 I would love for readers to understand Julia’s journey. She has (as we all do) many preconceived notions about a place she’s never been and people who she’s never met. She’s not happy about visiting tiny Eufaula, Alabama. Yet, when she opens herself up to the possibilities, slows down, and takes in the beauty and love that she’s surrounded with, it changes her life.  In a sentence, Dixie is about finding happiness in the most unexpected of places.

 Could you give me a sneak peek into your next book? Will there be more adventures in store for Julia Sullivan?

I’ve had so many readers ask if there will be a sequel!!!  (Yay & Throws Confetti!!) I would love to catch up with Shug and Julia in the near future. I want to see what happens with their relationship, how Julia handles her new feelings, and whether she’s able to settle down in a small town. I grew to adore these characters – and  feel like there’s so much more to explore with PD, David, Aubie, and even Mary Katherine.  As far as my next project – I  am researching for my next novel, The Pie Lab, which is a real restaurant in Greensboro, Alabama. This story will follow a girl who’s gone off to a big city (like Atlanta or New York) and vows NEVER to come home. She’s forced to return to Greensboro, though, when her romantic relationship falls apart. Since she’s burned a lot of bridges, it will be interesting to see how she makes amends.  The Pie Lab, as a business, is a great concept, as it offers on-the-job training and the owners are very active in the community. Added bonus…the pies are delicious! The Pie Lab has been featured in Southern Living and The New York Times.
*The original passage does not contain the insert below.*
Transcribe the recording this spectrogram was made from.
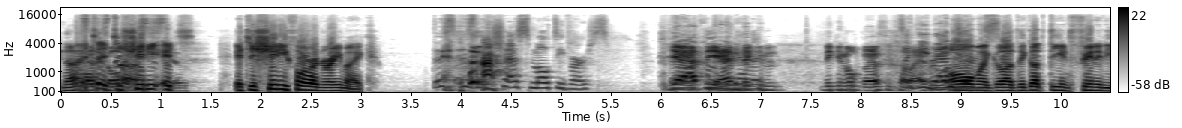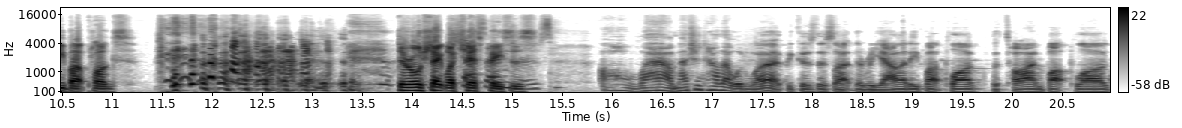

Thank you so very much for hosting me on your site. I am indebted to my readers and the wonderful bloggers like you who have supported Dixie.

Thank YOU, Lauren! I also want to thank my pal Samantha over at Chick Lit Plus for making me a part of the blog tour. For more about this fabulous author, check out her website. You can also hear her discuss her new book on Sylvia Dickey Smith’s Writing Strong Women Blog Talk Radio Show!